When it comes to choice places for ballooning, Plymouth just isn't St. Wolfgang.
For starters, St. Wolfgang is in the Austrian Alps, near a mountain lake.
"It's where they filmed "The Sound of Music," the scenery is every bit as gorgeous," said Scott Lorenz. "It's the most beautiful place I've ever ballooned in."
Lorenz, who organized the Mayflower Balloon Festival in the 1980s, returned Feb. 15 from an invitational ballooning event organized by Cameron Balloon Co. of Bristol, England.
"It was invitation only, there were only about 20 balloons," he said. "Participants were from Ireland, Scotland, England, Austriany, Austria and the United States."
Joining Lorenz on the trip were six friends and clients of Westwind Communications including three from Plymouth, Carl and Jim Schultz and John Hoglen.
Lorenz, whose family owned the Mayflower Hotel into the early '90s, formed Westwind after leaving a public relations job with Domino's Farms.
"You had mountains that rose up right from the valley floor and a lake that was a half-mile to mile wide and several miles long.
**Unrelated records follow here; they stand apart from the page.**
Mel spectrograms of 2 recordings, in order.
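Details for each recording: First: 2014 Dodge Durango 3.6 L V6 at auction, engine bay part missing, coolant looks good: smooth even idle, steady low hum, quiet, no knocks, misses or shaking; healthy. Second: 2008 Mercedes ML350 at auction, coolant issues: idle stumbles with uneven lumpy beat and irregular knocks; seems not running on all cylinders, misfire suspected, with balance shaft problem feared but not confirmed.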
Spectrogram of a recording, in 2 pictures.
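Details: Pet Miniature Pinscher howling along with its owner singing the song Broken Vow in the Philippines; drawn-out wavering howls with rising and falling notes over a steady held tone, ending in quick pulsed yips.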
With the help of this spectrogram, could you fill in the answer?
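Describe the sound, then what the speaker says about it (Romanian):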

On either side of the lake there were areas you could take off and land." Lorenz said.
Once in the sky, balloonists were awed by the reflection of the mountains on the lake surface and views of farmlands and plateaus.
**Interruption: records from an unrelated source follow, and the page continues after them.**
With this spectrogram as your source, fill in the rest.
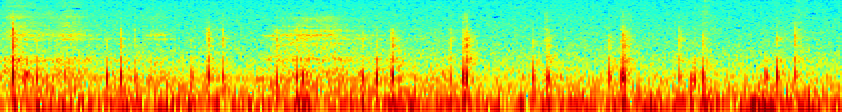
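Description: A black, round, textured silicone coaster, solid and flat, is held in both hands and scratched and tapped with long painted nails. Soft, dull taps and clicks with a mid-pitched knock come through over a low, steady rumble, broken by brief hissing scratches.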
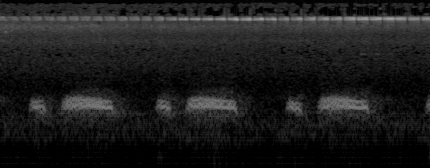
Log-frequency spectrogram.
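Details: Spotted dove cooing in a tutoring recording for training birds: a short soft note followed by a long, steady, mellow coo, the pair repeated three times at even spacing, over a faint constant high whine.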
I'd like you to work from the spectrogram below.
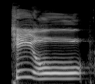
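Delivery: loud high call across the distance. A narrator's reading. Fred calls for Theo at his cave, loud. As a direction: shout for your friend. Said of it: "um nach Theo zu sehen".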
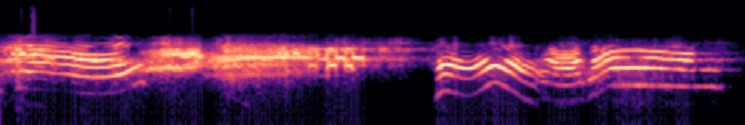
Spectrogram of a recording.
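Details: Talking double yellow-headed amazon, a happy female pet, makes loud drawn-out wavering cries that bend up and down like a cat's meow, in two bursts with a short pause, indoors.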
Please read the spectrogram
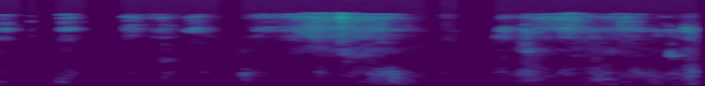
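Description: Near silence, with faint soft rustling and a few light clicks.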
The temperature ranged from below freezing to around 50 degrees. "You'd be down to shirt sleeves if the sun was on you.," Lorenz said.
"We went up several times. We went as high as several thousand feet."
"It is the trickiest area I've ever flown in. You've got mountain winds. You had to be prepared in a worst case scenario that you'd have to spend the night on the mountain."
The winds also came into play during skydiving.
"I wanted to do it because it was so scary. The challenge was to see if you could muster enough personal courage to overcome your fear." Carl Schultz said.
"Above the clouds you could see all the Alps." said his brother, Jim.
"It was absolutely fabulous," said Carl.
"It was absolutely nuts," his brother retorted.
Their jumps were made from a helicopter hovering at 10,000 feet. Jumpers were told to somersault forward to exit the helicopter, then freefall for 40 seconds before opening chutes.
"It's a lot quieter and peaceful than you'd ever imagine," Carl Schultz said, adding he doesn't plan to do a repeat jump.
"The most dangerous thing we did was tobogganing," said Lorenz.
On the attraction of ballooning, he said, "I think the fact it's the closest thing to flying like a bird you can get. You can get perspective you just can't get in any kind of aircraft."